Sunday, July 15, 2007

Bob Girard Has Gone Home

Most people may never have heard of him. He wasn't a big-name speaker or denominational executive. He didn't found a megachurch, didn't land in one of the "hot rock" pulpits. He didn't have a radio or tv show. But for many of us who read his two small books back in the 1970s, his words were a breath of fresh air, and had a profound influence on some of us.

Bob Girard was a Wesleyan pastor in Arizona who had the courage to follow God's leading out of "church as usual" and into uncharted territory. He got fed up with programs and began to look for better ways to live as Christians. He found some things out, restructured his congregation for small groups, and eventually they gave their building back to the denomination and operated as a network of house churches. The thing folded later, but their influence lives on. Bob's two books, "Brethren, Hang Loose" and "Brethren, Hang Together," are still being sold on Many of us who got into small group life in churches in the 70s read his books and learned from them; his writing helped us avoid many pitfalls and saved a lot of headaches. He had to learn to let go and trust the Holy Spirit to lead through others, something many pastors never learn at all.

Anyway, many years and additional books later (and for me and my wife, quite a few churches and small groups later), Bob Girard has gone home. He left this life on June 19 of this year. I found out about it almost accidentally, because I clicked on a link to the blog of the writer of an article I had just read. That eventually led me to his obituary, the blog of one of his family members, and a website that has now been started for him. He seems to have quite a legacy: a fairly large family of children and grandchildren and their spouses (looks like quite a few of them are still strong in the faith) and an untold number of spiritual children who follow in his steps today.

Wednesday, July 4, 2007

Going It Alone?
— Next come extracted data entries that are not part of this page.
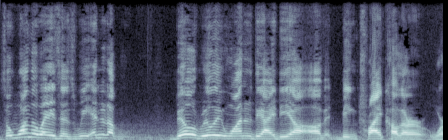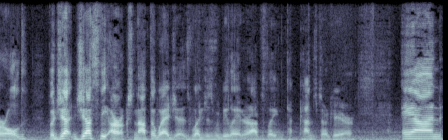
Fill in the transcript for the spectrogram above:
So one of the ways is we ended up. Bill really wanted the idea of it being tricolor world, but ju- just the arcs, not the wedges. Wedges would be later, obviously, in Khans of Tarkir. And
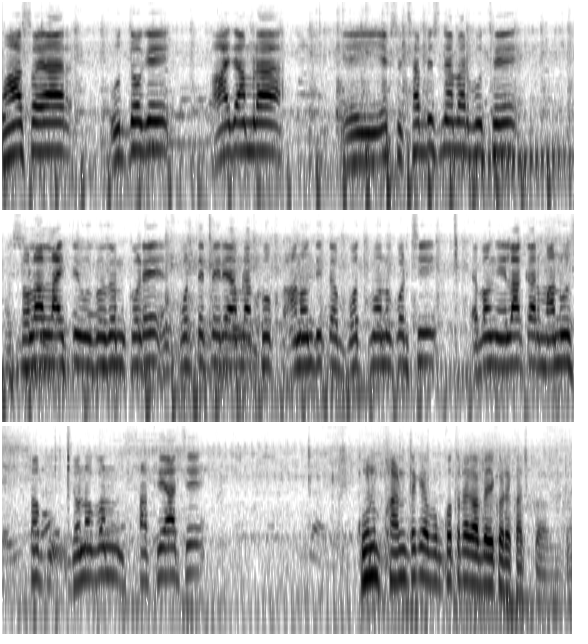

There are some things in the Christian life you can't do alone. You can pray alone, you can sing alone (for some people, that's a plus!) you can read your Bible alone, you can listen to teaching and preaching alone through the modern miracles of radio and recording. But have you ever tried to do the Lord's Supper alone? It's pretty lame.

Even the name "Communion" says you can't do it alone. It comes from the same Latin root as the words "common" and "community,' which has its base in the Greek word "koinonia," which means "in common" or "fellowship." It's something you do as a group, not alone.

While I'm on this subject, I'll say a bit about the communion practice at one particular church we were in back in the late 1970s and early '80s. We allowed plenty of time for the Lord's Supper (this was before the church growth experts or the seeker-friendly churches --whoever it was-- decided services shouldn't be longer than an hour or so). We'd sing a song, have a meditation and prayer, and then instead of passing the elements, we went up to get them. A father might get them for his whole family and take them back to the seats. Or the whole family might go up together. Friends might go up together. Occasionally friends who had been at odds during the week would go up together and use the opportunity to make peace and seal it with Communion. People might kneel and pray up front before partaking. And however long it took, the rest of us just went on worshipping. It was very relaxed. And yet very important. And in most of the churches we've been in since, it has always felt rushed, and it seems to me, regarded as less important than the sermon. And that bugs me, because the New Testament in at least one spot uses the language "On the first day of the week, when the disciples met together to break bread...." That sounds to me like their real reason for meeting was not the sermon, but the Lord's Supper. I'm afraid that in most churches the sermon has, implicitly or explicitly, been regarded as the center of the service (many churches only have Communion at all a few times a year) when Biblically it is not central, and may not have been a standard part of the first-century church at all.